Text column. Next, we will create a dictionary of all the unique words found across all the cleaned text. Since we are parsing each unique word from each article, this dictionary will be massive! (This process is called tokenization.) Using this dictionary, we can count the occurrences of every dictionary entry in each article. This will create N new columns in our dataset, where N is the number of words–or tokens–in our dictionary. For the visual learners, this is what our data will look like after the tokenization and vectorization:
Note: I also applied Term-Frequency, Inverse Document Frquency (tf-idf) to the data at this point. But the explanation for that is outside the scope of this post. See Part 2 (coming soon!) of the guide for more details on the information retrieval process.

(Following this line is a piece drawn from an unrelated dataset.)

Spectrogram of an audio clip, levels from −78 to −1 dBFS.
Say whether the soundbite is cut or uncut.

Our dataset is looking better after the vectorization: instead of one column with the raw text, we have several numerical columns for each unique word. Before we can start visualizing in Processing, we need X, Y, and Z coordinates for each article. After the information retrieval step our dataset has thousands of columns, so how do we decide which columns to use for those coordinates? This is where we introduce dimensionality reduction to our process. Dimensionality reduction is a category of algorithms that take as input a “wide” dataset and output a representative dataset with fewer columns. It is about as close to magic as we can get. Some algorithms, such as backward selection will simply drop variables that are determined to not be important in predicting an output variable. Other algorithms, such as Principle Component Analysis or t-SNE will project the data onto an entirely new basis, so we can represent our input dataset with fewer columns.

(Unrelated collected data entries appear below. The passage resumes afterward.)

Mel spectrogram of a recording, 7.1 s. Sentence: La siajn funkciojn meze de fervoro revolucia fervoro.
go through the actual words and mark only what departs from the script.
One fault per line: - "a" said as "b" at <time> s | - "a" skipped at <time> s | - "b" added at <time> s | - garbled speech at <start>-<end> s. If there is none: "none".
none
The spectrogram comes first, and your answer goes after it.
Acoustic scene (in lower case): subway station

In this project I used Principle Component Analysis (PCA) because it allows you to select the number of columns in the output dataset (up to the number of columns you had in the input set). This is great for our visualization because we not only get X, Y, and Z coordinates, but we can get two more columns for free and map them to the size and color of each sphere.
Processing is a “programming sketchbook” and uses a watered-down version of Java. This means it provides built-in methods to draw on the screen and there is less boilerplate code to write. Processing is often used as a teaching tool for introductory programming courses because it allows students to “see” their code working and causes fewer headaches. Our visualization can be broken down into four large categories: the

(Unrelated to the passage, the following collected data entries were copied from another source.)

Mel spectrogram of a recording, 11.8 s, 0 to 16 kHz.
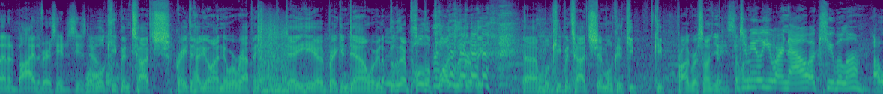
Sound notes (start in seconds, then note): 7.6 laughing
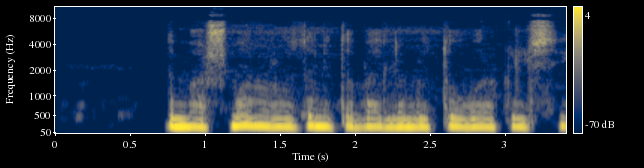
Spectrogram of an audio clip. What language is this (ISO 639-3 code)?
pus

Article class, the
Edge class, the GUI (graphical user interface) methods, and the helper methods. The
Article class abstracts the data for each sphere and provides methods for drawing and interacting with them. To visualize how the webscraper made it from one article to the next, we will use the
Edge class. I grouped the methods for searching and filtering articles into the GUI methods file. Everything else is thrown into the “helpers” file.
This was meant to be a quick introduction to the project guide, but ended up being much longer than expected! I wanted to do this because back in college I started the Data Science club, and one of our big tenants was to write up and share your projects online for others to learn from. So partially out of guilt, this is the start of my guide to visualizing wikipedia.
If you are starting your data science journey, this project will introduce you to a variety of data science techniques and programming skills. Not only that, but there are plenty of places where you can improve on this project. At the end of each section I will call out things that you can try out on your own. Here’s to learning by doing!